Padres outfielder Wil Myers is only 24 years old, yet he's one of the last of a dying breed of old-school ballplayers:
Guys who do not use batting gloves.
In an era where some players will don several different sets of batting gloves within the framework of one game, Myers does not ... has not ... and will not ever use them, a point me made quite clear to NBC 7's Derek Togerson during Padres FanFest at Petco Park this year.
Former Red Sox star Ken Harrelson is widely known as the first player to use a batting glove full-time, doing so in the late 1960's. In fact, in 1968 Harrelson led the league in RBI, was an All-Star, and finished 3rd in the American League MVP voting while wearing gloves, perhaps opening other hitters' eyes to the possibility.
But, there are earlier reports of hitters experimenting with golf gloves at the plate. In the 1940's Giants star Bobby Thomson (yes, THAT Bobby Thomson) played around with them when pro golfer Danny Lawler gave him a pair to protect his hands from the cold early-season games in New York.
Since then ballplayers have tried the one-glove look (like Rod Carew), or the more popular 2-glove approach that is almost ubiquitous today.

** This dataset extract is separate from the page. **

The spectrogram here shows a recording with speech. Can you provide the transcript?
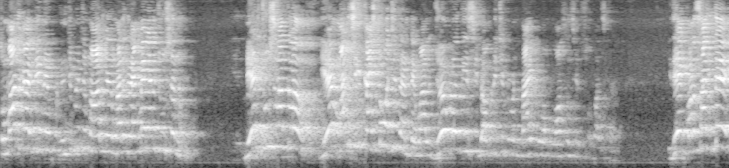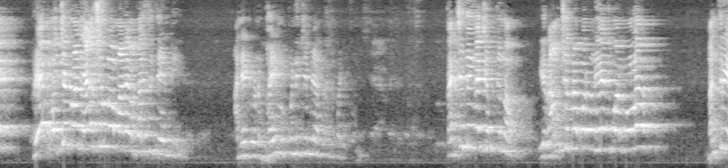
సుమారుగా నేను ఇప్పుడు ఇంచుమించు నాలుగు నలుగురు ఎమ్మెల్యేలు చూశాను నేను చూసినంతలో ఏ మనిషికి కష్టం వచ్చిందంటే వాళ్ళు జోబులో తీసి డబ్బులు ఇచ్చేటువంటి నాయకుడు ఒక వాసన శెట్టి సుభాష్ గారు ఇదే కొనసాగితే రేపు వచ్చేటువంటి ఎలక్షన్లో మన పరిస్థితి ఏంటి అనేటువంటి భయం ఇప్పటి నుంచి మేము అందరికీ పట్టుకుంది. ఖచ్చితంగా చెప్తున్నాం ఈ రామచంద్రపురం నియోజకవర్గంలో మంత్రి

In fact, Myers, Astros outfielder Evan Gattis, and Cardinals infielder Matt Carpenter are the only players in the game who go gloveless permanently, regardless of weather conditions. Of course, Wil has had the benefit of playing in Tampa and San Diego, where cold weather is not a concern. Padres fans would probably like to keep it that way for a while.